My wife and her cleaning staff had complained of the uncomfortable temperatures on the second floor all summer. Two days after we installed the barrier and the attic had a chance to cool off, the second floor was noticeably cooler. I was really glad when my wife said, “I think that radiant barrier you installed in the attic has helped tremendously.” Other than what I had read online about radiant barrier, I wasn’t too sure it would work. Well, it did and I am very glad.
Overall, the cost of my rather large installation, including paying my nephew and buying some staplers, was about $1,000. I expect with the savings on my utility bills that I should recoup this cost within one year.

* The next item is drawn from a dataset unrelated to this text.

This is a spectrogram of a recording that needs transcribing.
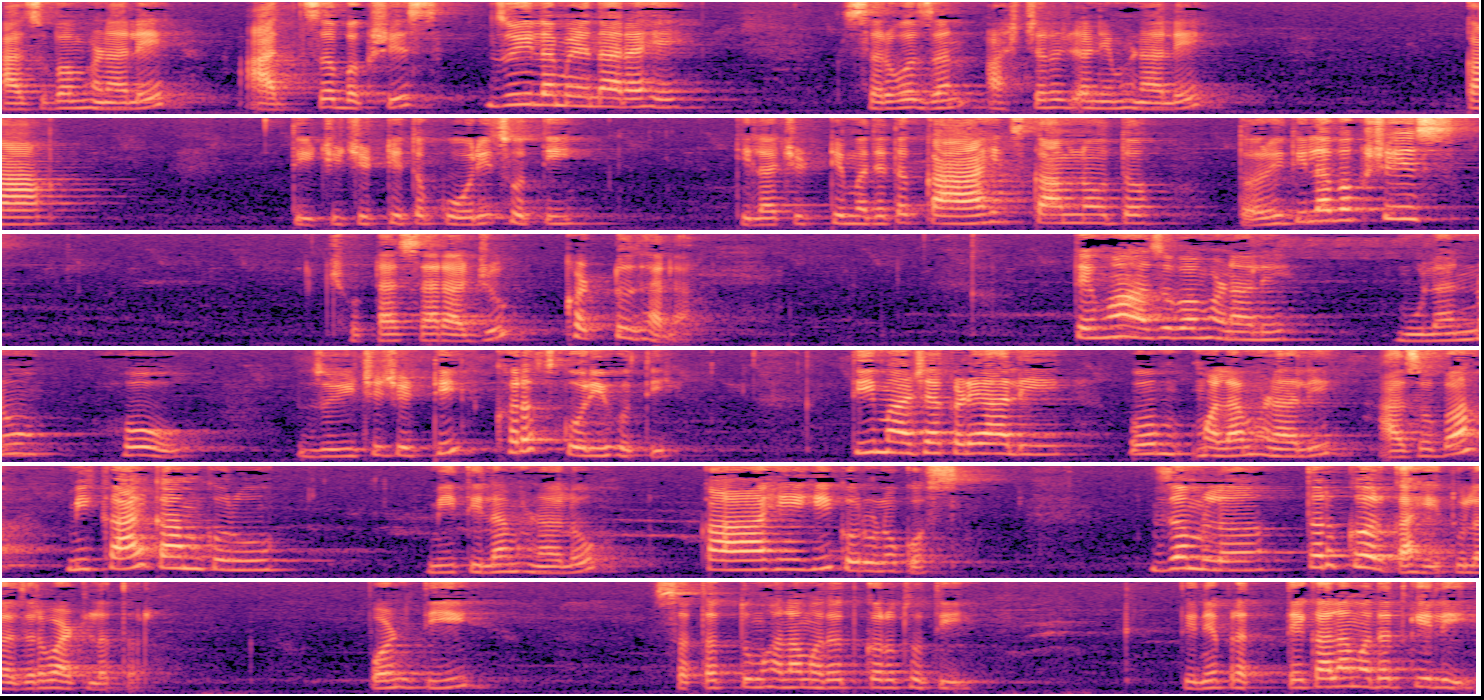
आजोबा म्हणाले आजचं बक्षीस जुईला मिळणार आहे. सर्वजण आश्चर्याने म्हणाले का? तिची चिठ्ठी तर कोरीच होती. तिला चिठ्ठीमध्ये तर काहीच काम नव्हतं. तरी तिला बक्षीस. छोटासा राजू खट्टू झाला. तेव्हा आजोबा म्हणाले मुलांनो हो जुईची चिठ्ठी खरंच कोरी होती. ती माझ्याकडे आली व मला म्हणाली आजोबा मी काय काम करू? मी तिला म्हणालो काहीही करू नकोस. जमलं तर कर काही तुला जर वाटलं तर. पण ती सतत तुम्हाला मदत करत होती. तिने प्रत्येकाला मदत केली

(Note from Ed) after reading Eben’s note and checking out his pictures of his installation, I sent him the following reply from which some of you may benefit:
Eben, I want to thank you for writing the kind review and sending me these pictures.
From looking at your pictures, I wanted to offer offer some advice.
Radiant barrier is your first line of defense against radiant heat and “regular” insulation is your second line of defense against conductive heat.
Looking at your pictures, it looks like you only have a few inches of insulation in your attic.
I would look to getting this up to 12-15″ for maximum year round protection against heat loss in Winter and heat gain in Summer.
I would also get a can of foam and foam around all the ceiling air conditioner registers to the sheetrock. This will reduce air infiltration.